Gates to Discuss Afghanistan Progress, Missile Defense at NATO Session
By Carmen L. Gleason
American Forces Press Service
BRUSSELS, Belgium, June 13, 2007 Although great strides have been made in boosting Afghanistan’s economic development and reconstruction, the U.S. defense secretary said he will continue to urge partners within the North Atlantic Treaty Organization to continue their efforts.
Secretary of Defense Robert M. Gates presents the Purple Heart medal to U.S. Army Staff Sgt. Brent A. Homan for wounds received in action, June 11, in Ballad, Iraq. Gates visited several military members at Landstuhl Regional Medical Center in Germany, June 13, 2007. Defense Dept. photo by Cherie A. Thurlby
(Click photo for screen-resolution image);high-resolution image available.
Robert M. Gates spoke to members of the Pentagon press corps today after arriving in Brussels, Belgium, to attend a two-day formal session of 26 NATO countries to discuss topics such as NATO organization, missile defense and operations in Afghanistan.
Gates said he will push for the alliance to continue working to fulfill the commitments it made to Afghanistan during the summit in Riga, Latvia, in November 2006 that called for broader international engagement in the war-torn country.
“We tried to galvanize to pre-empt what was anticipated to be a major spring offensive by the Taliban,” he said. “It’s clear that the spring offensive was NATO’s, and (International Security Assistance Force’s), not the Taliban’s.”
In late February, when NATO forces predicted the increase in insurgent activity, coalition forces worked with more intensity to ensure they could protect themselves against such attacks.

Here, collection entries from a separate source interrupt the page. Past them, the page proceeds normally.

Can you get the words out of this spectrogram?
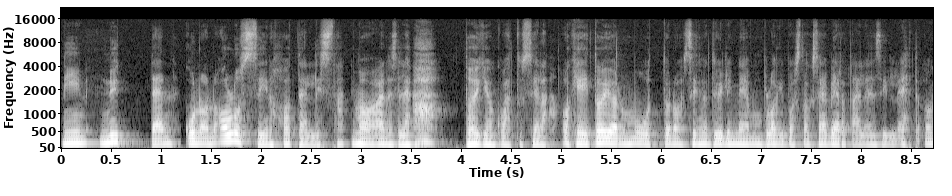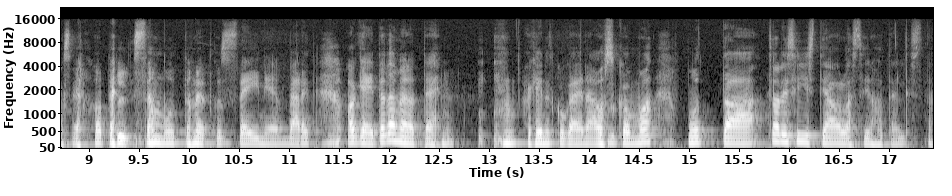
niin nytten, kun on ollut siinä hotellissa, niin mä oon aina silleen, "Hah, toikin on kuvattu siellä, okei, toi on muuttunut. Sitten mä tyylin meidän mun blogipostauksia ja vertailen silleen, että onko siellä hotellissa muuttunut jotkut seinien värit. Okei, tätä mä en ole tehnyt. okei, nyt kukaan ei enää usko mua, mutta se oli siistiä olla siinä hotellissa.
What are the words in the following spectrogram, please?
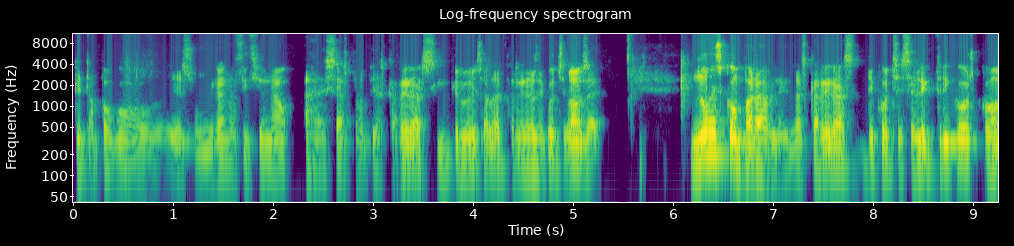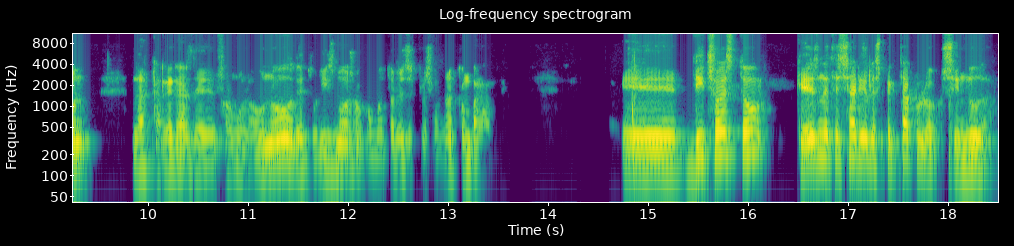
que tampoco es un gran aficionado a esas propias carreras, sí que lo es a las carreras de coche. Vamos a ver, no es comparable las carreras de coches eléctricos con las carreras de Fórmula 1, de turismos o con motores de explosión, no es comparable. Eh, dicho esto, ¿que es necesario el espectáculo? Sin duda.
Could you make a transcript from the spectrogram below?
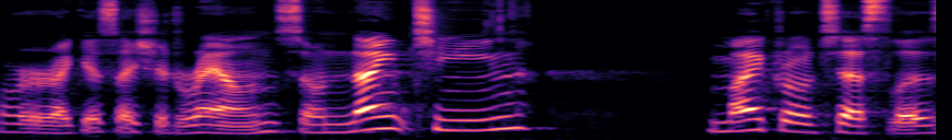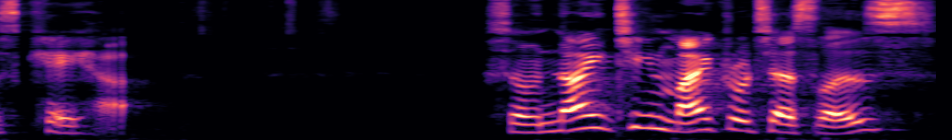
or I guess I should round, so 19 microteslas K hat. So 19 microteslas,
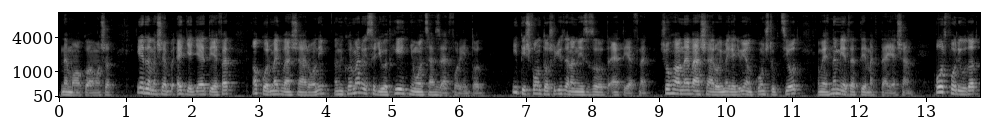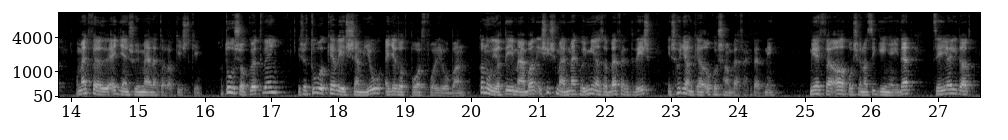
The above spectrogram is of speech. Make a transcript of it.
nem alkalmasak. Érdemesebb egy-egy ETF-et akkor megvásárolni, amikor már összegyűlt 7-800 ezer forintod. Itt is fontos, hogy utána néz az adott ETF-nek. Soha ne vásárolj meg egy olyan konstrukciót, amelyet nem értettél meg teljesen. Portfóliódat a megfelelő egyensúly mellett alakítsd ki. A túl sok kötvény és a túl kevés sem jó egy adott portfólióban. Tanulj a témában és ismerd meg, hogy mi az a befektetés és hogyan kell okosan befektetni. Mért fel alaposan az igényeidet, céljaidat,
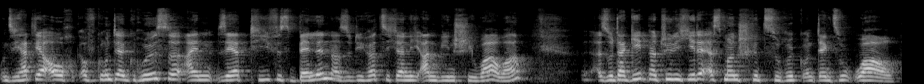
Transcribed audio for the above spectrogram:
Und sie hat ja auch aufgrund der Größe ein sehr tiefes Bellen. Also die hört sich ja nicht an wie ein Chihuahua. Also da geht natürlich jeder erstmal einen Schritt zurück und denkt so, wow,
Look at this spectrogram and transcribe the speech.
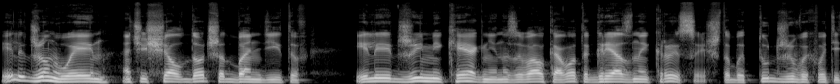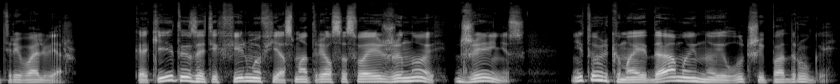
или Джон Уэйн очищал додж от бандитов — или Джимми Кегни называл кого-то грязной крысой, чтобы тут же выхватить револьвер. Какие-то из этих фильмов я смотрел со своей женой, Джейнис, не только моей дамой, но и лучшей подругой.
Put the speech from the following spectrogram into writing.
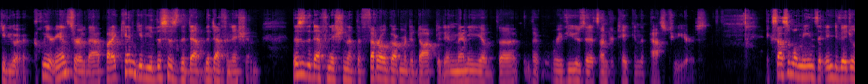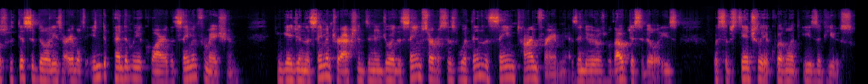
give you a clear answer of that, but I can give you this is the, de the definition. This is the definition that the federal government adopted in many of the, the reviews that it's undertaken the past two years. Accessible means that individuals with disabilities are able to independently acquire the same information, engage in the same interactions, and enjoy the same services within the same time frame as individuals without disabilities with substantially equivalent ease of use.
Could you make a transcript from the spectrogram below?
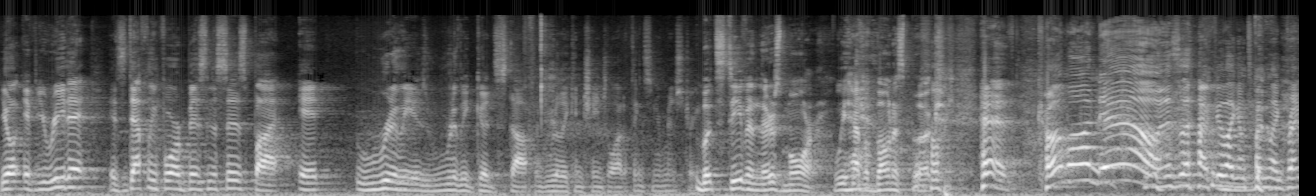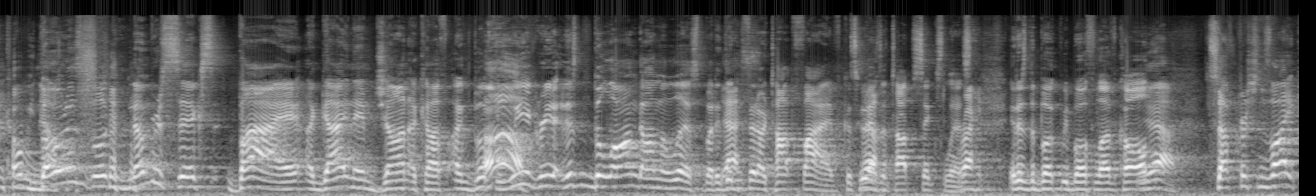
You'll, if you read it, it's definitely for businesses, but it really is really good stuff and really can change a lot of things in your ministry. But Stephen, there's more. We have a bonus book. Hey, come on down. Uh, I feel like I'm talking like Brent Covey now. Bonus book number six by a guy named John Acuff. A book Oh. we agree this belonged on the list, but it didn't fit our top five because who Yeah. has a top six list? Right. It is the book we both love called. Yeah, stuff Christians like.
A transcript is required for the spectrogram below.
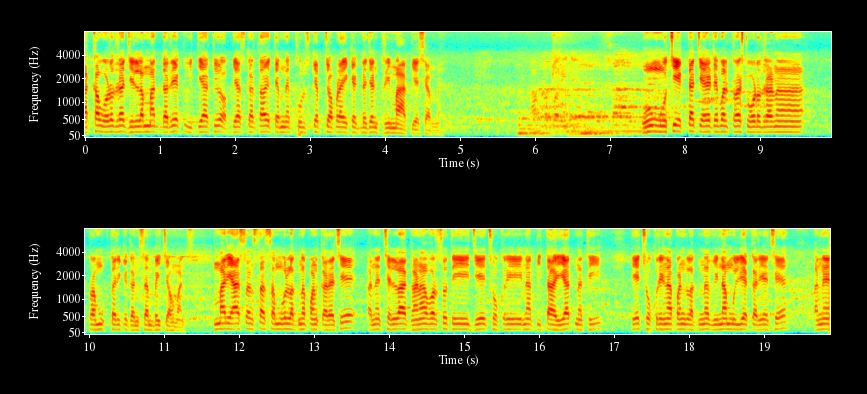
આખા વડોદરા જિલ્લામાં દરેક વિદ્યાર્થીઓ અભ્યાસ કરતા હોય તેમને ફૂલ સ્કેપ ચોપડા એક એક ડઝન ફ્રીમાં આપીએ છીએ અમે. હું મોચી એકતા ચેરિટેબલ ટ્રસ્ટ વડોદરાના પ્રમુખ તરીકે ઘનશ્યામભાઈ ચૌહાણ છે. અમારી આ સંસ્થા સમૂહ લગ્ન પણ કરે છે અને છેલ્લા ઘણા વર્ષોથી જે છોકરીના પિતા હયાત નથી, તે છોકરીના પણ લગ્ન વિનામૂલ્યે કરીએ છીએ અને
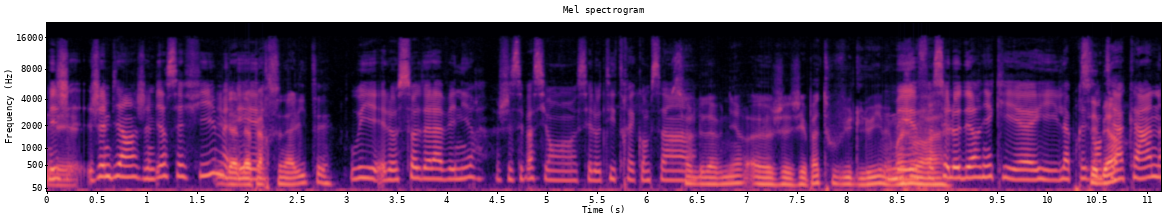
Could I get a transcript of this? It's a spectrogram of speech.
mais est- j'aime bien, j'aime bien ces films. il a de la personnalité. Oui, et le sol de l'avenir. Je ne sais pas si on, c'est le titre est comme ça. Sol de l'avenir, euh, j'ai j'ai pas tout vu de lui, mais, Mais, moi je c'est le dernier qui il a présenté à Cannes.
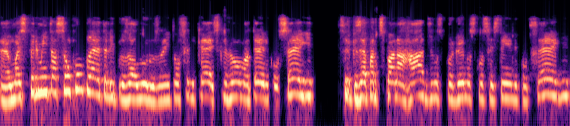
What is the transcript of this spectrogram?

“The reality is the activities going on in Afghanistan this spring, in my opinion, are quite positive, both in the security situation in the number of countries stepping up to provide (provincial reconstruction teams) and (operational mentor and liaison teams) to help economic reconstruction and development,” he said.
The secretary said he will also continue to stress the importance of training teams for the Afghan police force. He said two-thirds of the requested trainers are for the nation’s police force.
In addition to needing more trainers, senior defense officials have said there is still a gap in the maneuver forces ISAF has and the forces it needs in order to continue to make progress in the country. Officials estimate that nearly four more combat battalions will be needed to go into Afghanistan.
The secretary is also expected to request more assistance in the form of enablers, such a helicopters and equipment, for Afghan troops to provide for the nation’s security, officials said.
In addition to speaking about Afghanistan, Gates said that he looks forward to working with Russian Defense Minister Anatoly Serdvukoy during the NATO sessions to continue discussions that began with Russian President Vladimir Putin at the G-8 summit held early this month in regards to missile defense systems.
“I’m very pleased that President Putin acknowledges that there is merit to missile defense and that Iran does represent a problem that needs to be dealt with in terms of potential missile defense,” Gates said.
Gates said he plans to underscore America’s interest in exploring these issues with the Russian president by continuing to encourage a sharing of data on the topic.
Before arriving in Brussels, Gates stopped in Stuttgart, Germany, where he received a briefing on the status of the U.S. European Command. He also visited Landstuhl Regional Medical Center on Ramstein Air Base, where he presented six Purple Heart medals to wounded troops recovering there.